Remove the grime from raised areas with mineral spirits, gently using a brush, cotton buds or cloth. The shape of cotton buds means they don’t reach recesses, and can soak up a lot, so great for this task. But the cotton is very abrasive and has a tendency to strip away paint, so be gentle. Using a brush is preferable as it doesn’t seem to strip as much paint.
Compare model with other models to ensure grime consistency.
Allow to dry overnight.
In general there should be no need to apply streaking grime on the base. I’m going for a rubble/dusty look. But could be used on metal parts on the base.
One problem I encountered was that it may desaturate the previous colours.
I only noticed this after I had already finished a lot of models and started painting a new batch.
There is probably a way to avoid this, maybe waiting longer for the enamel to dry or using less mineral spirits.
Since the rest of the models already have this effect, I wanted to maintain it for consistency. And besides, the desaturated Kantor Blue is a good look too.
So now I need to force the desaturation effect in some cases. For example when removing enamels more carefully, now the Kantor Blue is still its normal self.
Or when touching up with the original colour, those touch ups will look different.
To create a desaturated blue, add orange. So for touch ups I use the following:
Kantor Blue + Vallejo Bright Orange
Add Vallejo Glaze Medium.
Apply enough coats as needed.
Avoid paint seeping into crevices. Use a separate brush, dry, to wick up excess paint.

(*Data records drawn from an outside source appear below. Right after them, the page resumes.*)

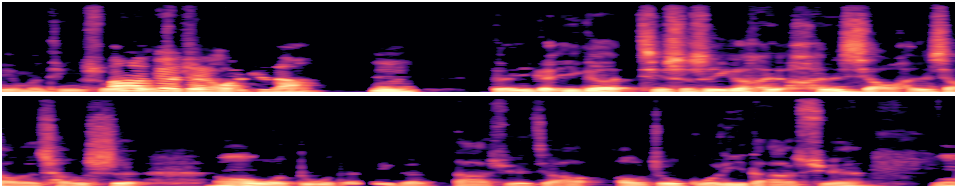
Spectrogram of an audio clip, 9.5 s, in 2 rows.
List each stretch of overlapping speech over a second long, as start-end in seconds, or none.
0.5-2.1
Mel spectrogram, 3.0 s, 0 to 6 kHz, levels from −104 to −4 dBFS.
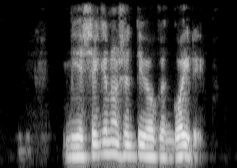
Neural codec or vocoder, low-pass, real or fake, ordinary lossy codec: none; 5.4 kHz; real; Opus, 64 kbps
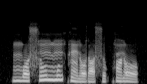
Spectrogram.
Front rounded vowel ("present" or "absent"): absent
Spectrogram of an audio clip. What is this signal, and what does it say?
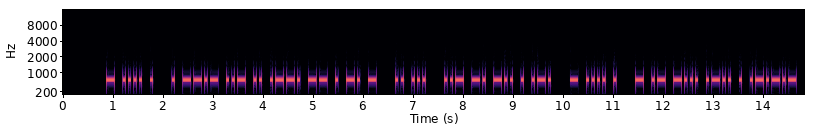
Morse code, heard as a keyed tone, about 22 wpm, 700 Hz. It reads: THE EQUIPMENT IS UNDER THE TABLE.
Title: Sentences from Top 1000 Words - Review Part 5 - 22wpm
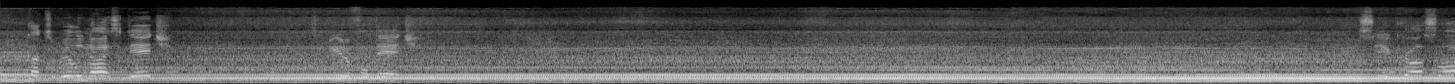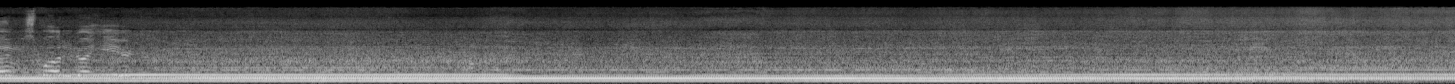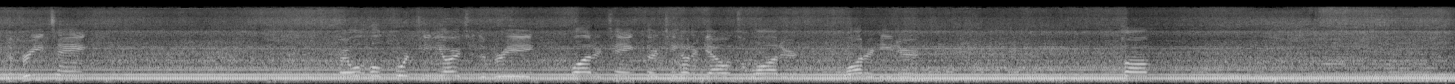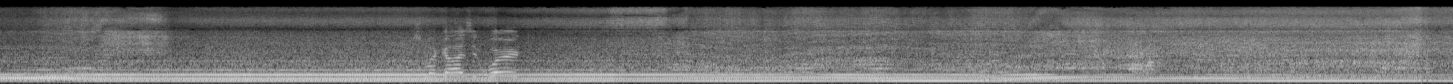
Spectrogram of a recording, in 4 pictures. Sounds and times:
Vehicle: 0.0 - 58.1.

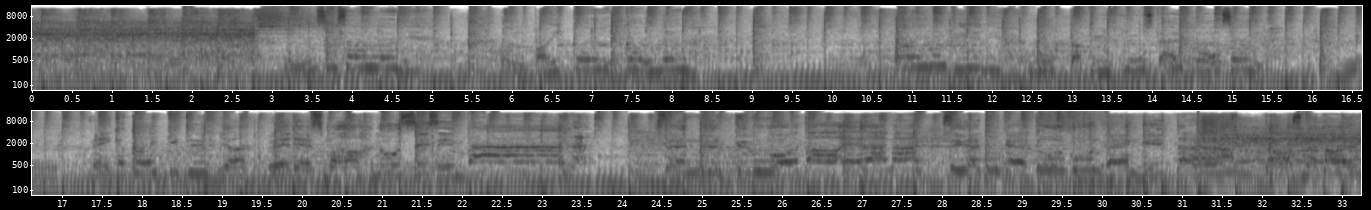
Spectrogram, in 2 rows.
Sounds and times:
Music: 0.0 - 33.2.

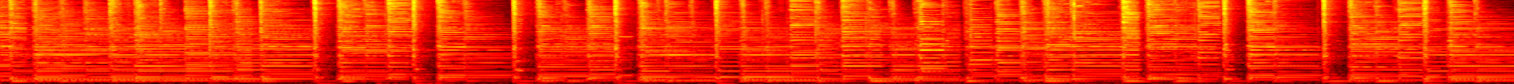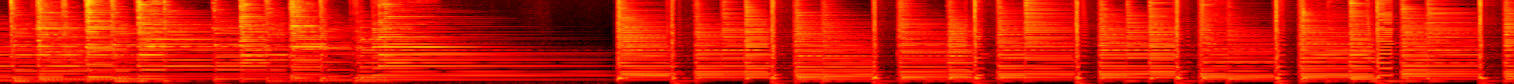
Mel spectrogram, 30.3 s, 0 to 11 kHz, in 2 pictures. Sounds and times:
Acoustic guitar: 0.0 - 30.2.

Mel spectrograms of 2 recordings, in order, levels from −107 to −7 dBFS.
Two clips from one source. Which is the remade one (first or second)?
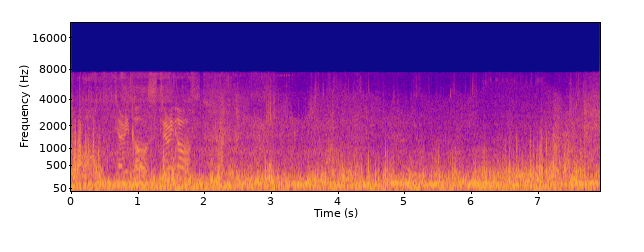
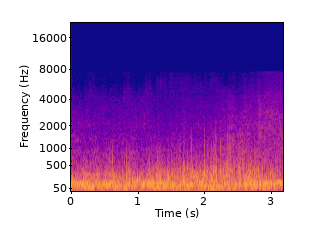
second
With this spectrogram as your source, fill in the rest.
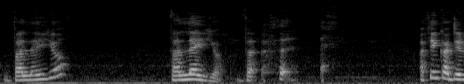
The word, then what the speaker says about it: Vallejo: to start with okay, the Y in Vallejo is pronounced like a H. It's Spanish. Okay, Vallejo?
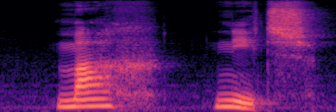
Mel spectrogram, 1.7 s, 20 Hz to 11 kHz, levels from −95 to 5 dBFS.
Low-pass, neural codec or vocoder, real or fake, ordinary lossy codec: none; none; real; none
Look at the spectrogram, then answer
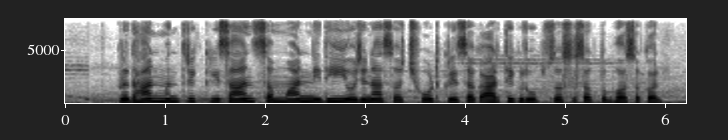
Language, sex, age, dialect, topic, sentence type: Maithili, female, 41-45, Southern/Standard, agriculture, statement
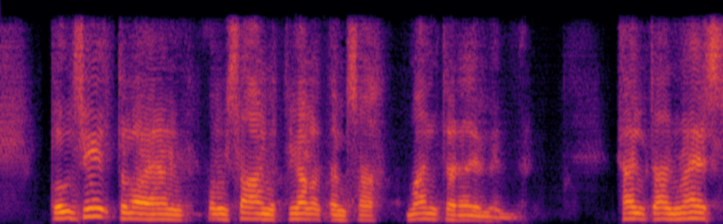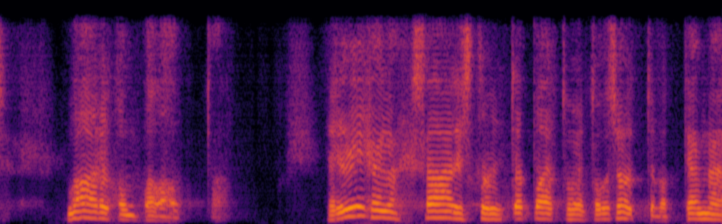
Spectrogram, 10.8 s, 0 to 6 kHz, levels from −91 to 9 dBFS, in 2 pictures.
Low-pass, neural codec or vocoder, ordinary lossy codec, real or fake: 5.4 kHz; codec, 16 kHz, 1 kbps, FreqCodec, smaller model; AAC, 48 kbps; fake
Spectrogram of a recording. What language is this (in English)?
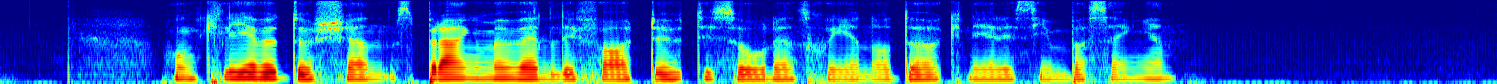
Swedish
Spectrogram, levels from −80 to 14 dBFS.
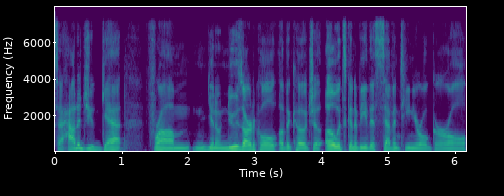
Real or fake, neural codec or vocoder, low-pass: real; none; 7.2 kHz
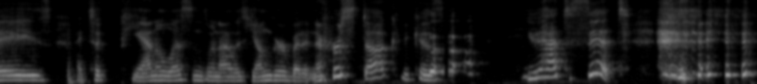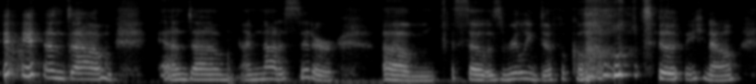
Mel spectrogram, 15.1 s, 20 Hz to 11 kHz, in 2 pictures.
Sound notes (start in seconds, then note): 4.2 laughs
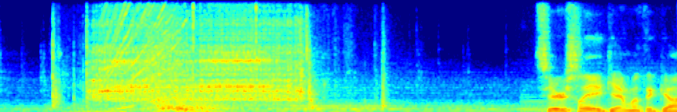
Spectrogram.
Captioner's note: toy missile whistling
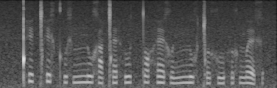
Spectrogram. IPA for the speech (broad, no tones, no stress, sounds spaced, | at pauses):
ǃʰ ɪ ǀʰ ɪ x kʷʰ e x nː u x a ǀ ɛ h u tː ɔ h ɛ x ʊ nː u x ǀ ʊ x u h ʊ x ŋʷ ɛ x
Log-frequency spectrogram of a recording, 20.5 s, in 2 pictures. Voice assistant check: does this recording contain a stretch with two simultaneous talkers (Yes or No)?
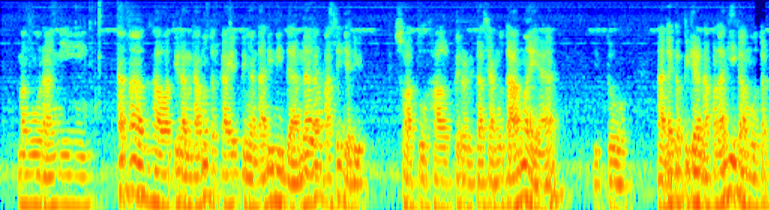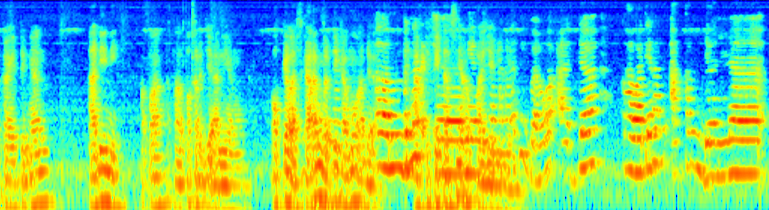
Yes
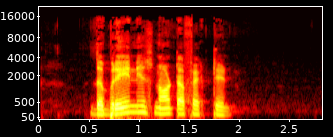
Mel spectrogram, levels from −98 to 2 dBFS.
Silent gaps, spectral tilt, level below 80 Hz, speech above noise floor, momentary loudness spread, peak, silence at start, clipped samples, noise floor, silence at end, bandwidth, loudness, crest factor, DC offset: none; -6.5 dB/octave; -50 dBFS; 58 dB; 14 LU; -2 dBFS; 0.55 s; under 0.1%; -76 dBFS; 0.95 s; 16 kHz; -19 LUFS; 20 dB; under 0.1%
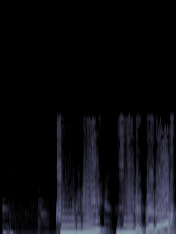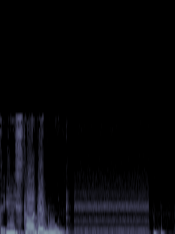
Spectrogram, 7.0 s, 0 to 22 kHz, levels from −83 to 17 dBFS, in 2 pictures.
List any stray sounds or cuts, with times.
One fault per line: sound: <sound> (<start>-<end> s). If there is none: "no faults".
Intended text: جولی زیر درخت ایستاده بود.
no faults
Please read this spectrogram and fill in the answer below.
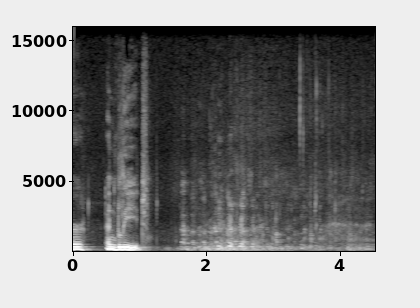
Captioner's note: laughter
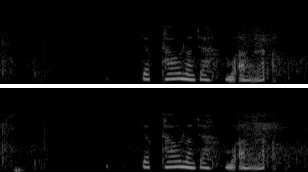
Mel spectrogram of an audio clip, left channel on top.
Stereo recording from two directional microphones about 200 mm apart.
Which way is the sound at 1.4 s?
5° left (ahead or behind).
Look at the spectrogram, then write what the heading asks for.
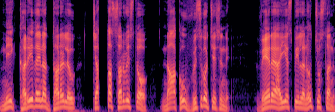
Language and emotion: Telugu, angry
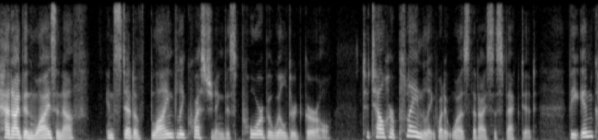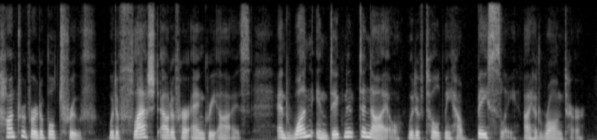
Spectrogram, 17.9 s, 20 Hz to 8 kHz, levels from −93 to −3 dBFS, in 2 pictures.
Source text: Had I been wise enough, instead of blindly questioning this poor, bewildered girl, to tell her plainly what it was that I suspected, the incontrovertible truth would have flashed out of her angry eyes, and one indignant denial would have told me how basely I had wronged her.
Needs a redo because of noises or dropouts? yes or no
no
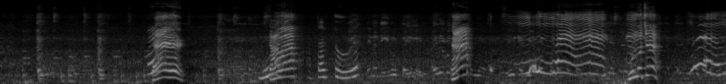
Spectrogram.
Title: daddy shouting baby crying #viral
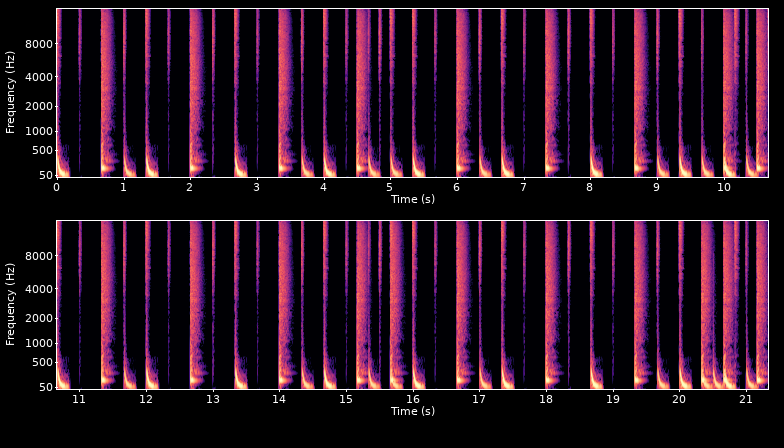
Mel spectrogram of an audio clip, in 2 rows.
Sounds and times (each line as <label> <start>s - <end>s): hiphop beat 0.0s - 21.3s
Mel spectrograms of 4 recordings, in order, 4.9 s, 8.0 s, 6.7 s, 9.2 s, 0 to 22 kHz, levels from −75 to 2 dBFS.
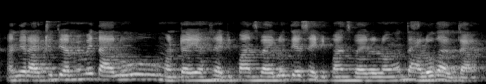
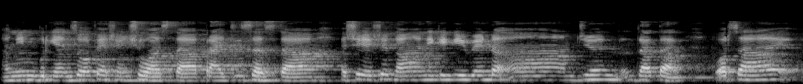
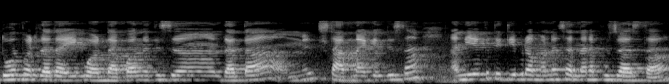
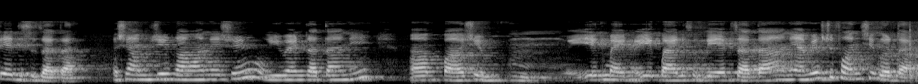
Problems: none marked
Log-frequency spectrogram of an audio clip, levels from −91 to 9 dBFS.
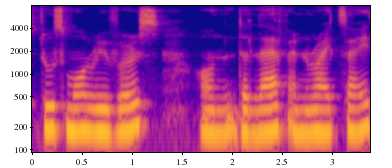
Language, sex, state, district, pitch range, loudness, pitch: English, female, Nagaland, Kohima, 170-190 Hz, -13 LUFS, 175 Hz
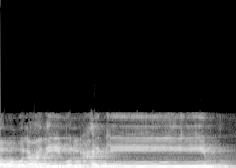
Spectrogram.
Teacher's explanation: العلیم اور الحکیم دونوں میں وسط حلق سے ادا ہونے والے حروف عین اور حا ہیں لام ساکن کے بعد، اس لیے دونوں لام پہ اظہار قمری ہوگا، کیونکہ عین اور حا دونوں حروف قمری میں سے ہیں.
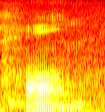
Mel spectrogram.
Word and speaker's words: Hang: Switzerland 10 years ago called Hong spelled like hang so this was inspired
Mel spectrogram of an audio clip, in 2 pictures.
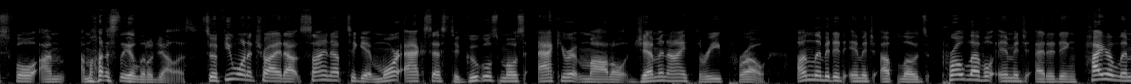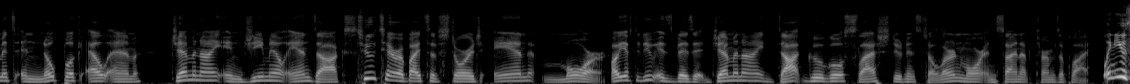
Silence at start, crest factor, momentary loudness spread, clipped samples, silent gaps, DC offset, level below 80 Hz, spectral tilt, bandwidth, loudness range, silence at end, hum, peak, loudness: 0 s; 26 dB; 8 LU; under 0.1%; 22.28-22.33 s; under 0.1%; -60 dBFS; -5.5 dB/octave; 15 kHz; 2 LU; 0 s; none; -6 dBFS; -33 LUFS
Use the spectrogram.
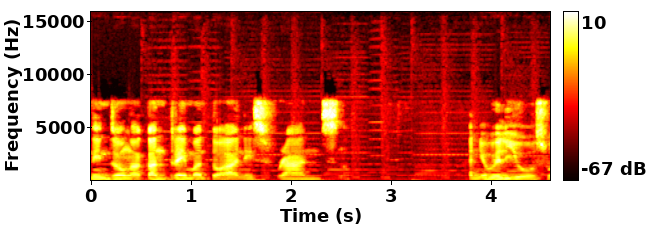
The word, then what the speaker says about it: France: They pronounce France as France. Okay? Again, France. Okay? Nasal siya, no?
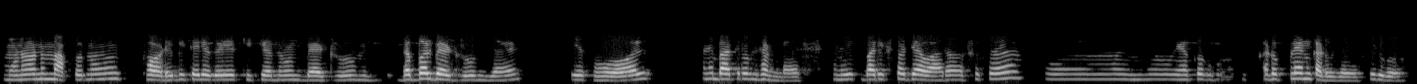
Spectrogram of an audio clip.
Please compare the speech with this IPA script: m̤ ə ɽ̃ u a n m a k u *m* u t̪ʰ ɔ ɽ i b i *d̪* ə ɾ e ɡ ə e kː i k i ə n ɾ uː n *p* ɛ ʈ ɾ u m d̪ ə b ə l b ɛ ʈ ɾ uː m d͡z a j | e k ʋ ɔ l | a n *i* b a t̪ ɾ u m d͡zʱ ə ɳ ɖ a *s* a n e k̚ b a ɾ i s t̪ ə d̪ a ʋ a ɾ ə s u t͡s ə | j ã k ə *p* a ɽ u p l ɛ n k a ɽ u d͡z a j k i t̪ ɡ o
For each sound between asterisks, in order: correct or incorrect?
incorrect: n, incorrect: t̪, incorrect: b, correct, correct, incorrect: k

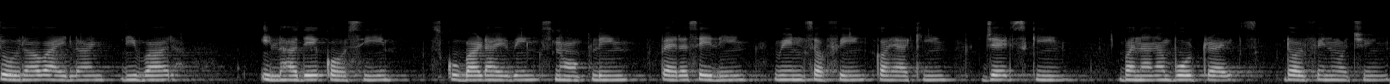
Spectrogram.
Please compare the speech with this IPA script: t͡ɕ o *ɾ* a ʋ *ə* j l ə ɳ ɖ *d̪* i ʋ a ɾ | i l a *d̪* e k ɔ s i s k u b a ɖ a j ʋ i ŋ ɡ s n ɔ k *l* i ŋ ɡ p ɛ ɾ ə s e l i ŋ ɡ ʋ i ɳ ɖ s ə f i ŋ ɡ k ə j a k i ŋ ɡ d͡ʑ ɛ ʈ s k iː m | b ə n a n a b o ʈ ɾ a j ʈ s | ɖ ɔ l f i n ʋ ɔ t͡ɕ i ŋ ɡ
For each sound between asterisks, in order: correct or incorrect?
correct, incorrect: a, correct, correct, correct

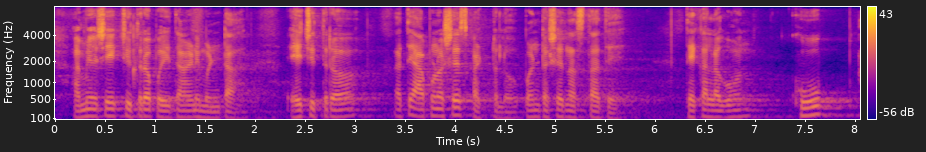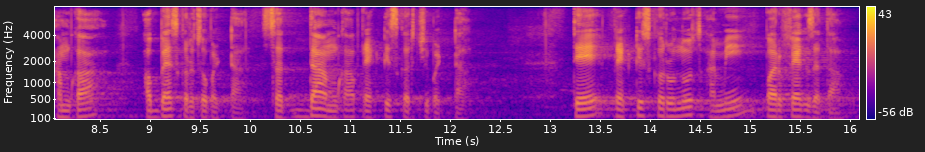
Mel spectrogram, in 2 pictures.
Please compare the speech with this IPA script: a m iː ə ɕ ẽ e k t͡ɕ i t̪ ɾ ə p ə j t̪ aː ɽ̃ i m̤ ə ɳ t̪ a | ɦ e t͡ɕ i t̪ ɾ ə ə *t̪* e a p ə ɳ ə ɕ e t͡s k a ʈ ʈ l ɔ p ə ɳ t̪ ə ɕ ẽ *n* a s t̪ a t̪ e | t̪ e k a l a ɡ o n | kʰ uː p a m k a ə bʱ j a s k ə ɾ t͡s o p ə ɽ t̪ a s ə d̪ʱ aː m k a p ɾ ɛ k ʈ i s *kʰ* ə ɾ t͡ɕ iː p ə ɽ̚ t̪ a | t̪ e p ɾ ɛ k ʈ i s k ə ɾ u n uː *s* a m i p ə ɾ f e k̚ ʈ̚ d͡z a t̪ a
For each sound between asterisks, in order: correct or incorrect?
correct, correct, incorrect: k, incorrect: t͡s

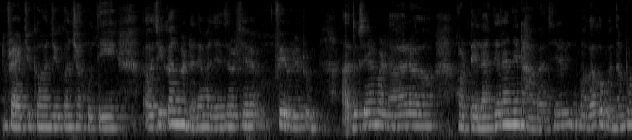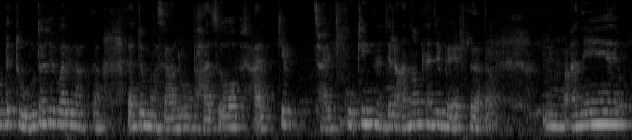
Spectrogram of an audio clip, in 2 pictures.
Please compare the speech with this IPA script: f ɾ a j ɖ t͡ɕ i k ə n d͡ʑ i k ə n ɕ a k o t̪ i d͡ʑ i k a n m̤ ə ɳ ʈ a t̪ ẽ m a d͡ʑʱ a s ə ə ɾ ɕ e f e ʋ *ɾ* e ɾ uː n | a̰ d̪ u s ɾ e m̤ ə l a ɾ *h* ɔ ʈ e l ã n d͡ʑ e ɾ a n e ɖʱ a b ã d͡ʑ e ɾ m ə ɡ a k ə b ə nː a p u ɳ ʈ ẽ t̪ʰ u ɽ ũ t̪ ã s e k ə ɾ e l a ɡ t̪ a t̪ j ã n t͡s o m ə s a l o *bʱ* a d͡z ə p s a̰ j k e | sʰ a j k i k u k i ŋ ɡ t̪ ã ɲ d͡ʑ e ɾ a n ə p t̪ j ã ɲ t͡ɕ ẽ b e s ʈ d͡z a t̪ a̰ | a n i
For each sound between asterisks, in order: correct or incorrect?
correct, correct, correct

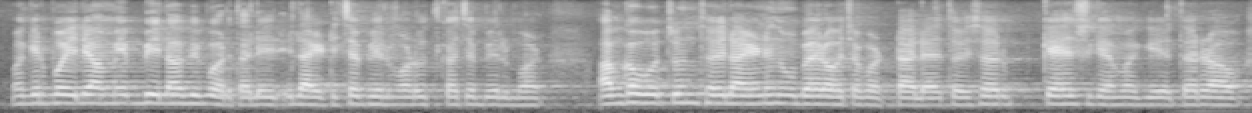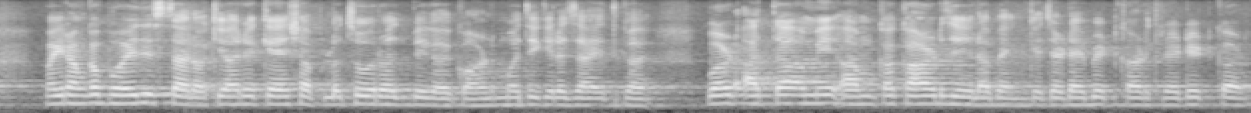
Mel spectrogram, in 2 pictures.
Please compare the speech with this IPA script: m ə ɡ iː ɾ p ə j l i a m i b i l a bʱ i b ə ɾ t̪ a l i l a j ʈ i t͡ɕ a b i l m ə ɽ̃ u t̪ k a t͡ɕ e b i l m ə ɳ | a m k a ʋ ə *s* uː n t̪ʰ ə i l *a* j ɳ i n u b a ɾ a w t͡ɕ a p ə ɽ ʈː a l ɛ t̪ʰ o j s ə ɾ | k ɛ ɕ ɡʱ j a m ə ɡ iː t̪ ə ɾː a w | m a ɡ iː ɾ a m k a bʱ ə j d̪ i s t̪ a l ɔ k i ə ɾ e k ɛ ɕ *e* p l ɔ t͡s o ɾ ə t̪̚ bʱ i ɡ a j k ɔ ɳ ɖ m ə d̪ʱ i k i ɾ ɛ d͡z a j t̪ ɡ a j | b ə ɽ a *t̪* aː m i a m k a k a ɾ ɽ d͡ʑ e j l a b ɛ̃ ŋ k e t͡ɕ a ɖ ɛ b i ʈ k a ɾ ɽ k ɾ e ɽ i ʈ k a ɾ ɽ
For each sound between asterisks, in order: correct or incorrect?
incorrect: t͡s, correct, incorrect: a, correct

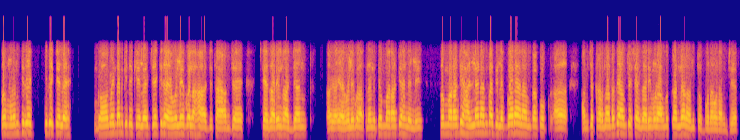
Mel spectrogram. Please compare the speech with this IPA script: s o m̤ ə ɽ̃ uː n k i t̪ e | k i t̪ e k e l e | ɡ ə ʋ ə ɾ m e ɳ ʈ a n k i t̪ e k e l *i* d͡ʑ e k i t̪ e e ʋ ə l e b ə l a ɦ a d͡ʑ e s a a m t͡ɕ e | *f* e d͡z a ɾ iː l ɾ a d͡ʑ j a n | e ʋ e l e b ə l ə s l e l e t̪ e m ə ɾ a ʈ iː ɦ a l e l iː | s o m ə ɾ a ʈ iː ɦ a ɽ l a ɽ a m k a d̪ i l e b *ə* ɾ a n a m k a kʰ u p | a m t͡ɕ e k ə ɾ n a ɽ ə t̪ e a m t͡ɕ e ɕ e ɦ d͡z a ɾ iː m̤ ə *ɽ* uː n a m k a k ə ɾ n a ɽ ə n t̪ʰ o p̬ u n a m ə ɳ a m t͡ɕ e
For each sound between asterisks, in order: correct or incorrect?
incorrect: e, incorrect: ɕ, correct, correct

This is not ideal, it is more steps. So I hope to avoid doing that, but have the technique for when I need it.
To compliment the Wyches I got some Mandrakes.
Their lore is quite interesting and they can teleport onto the board after the first turn, so can add some surprise.
I started painting them,
but after watching Dana Howl’s Glazing and Underpainting technique I decided to have another go using that technique to give them a more natural organic look and think it came out quite well.
Especially their Baleblast flame.
I will definitely be trying the technique again in the future.
Gotta have some space marines. As a kid I had Ultramarines, this time round I thought I’d go for Crimson Fists.
My general scheme for them is to look battle ravaged, with urban rubble bases. Streaking Grime is going to be well used.
I got a selection of space marines off Ebay, a mix of firstborn and Primaris.
A few were partially painted as Ultramarines, most were just primed blue. Since there wasn’t much paint already, I stripped them with isopropyl alcohol.
I cut what I could with a hobby saw to try and improve the poses or swap heads/weapons.
The Primaris sergeant came with a lightning claw, which I love and painted expecting to use it, but thought since these are Crimson Fists a power fist would be more appropriate.
Originally the power fist came as part of some Space Wolves bits.
I shaved off the Space Wolves designs to make it suitable for other chapters.
It’s been a while…
Kill Team looks like a great way to get back into the game. Small teams, shorter games.
I decided to pick up some Dark Eldar, they hadn’t been introduced when I last played.
I had always like Eldar, so thought the Wyches box set would be a good start.
It was probably a mistake to choose a race that is as small. It was very hard to put together and very hard to paint.
The colour scheme is okay… but could be better. I didn’t bother with the faces. I’ll probably redo them in the future.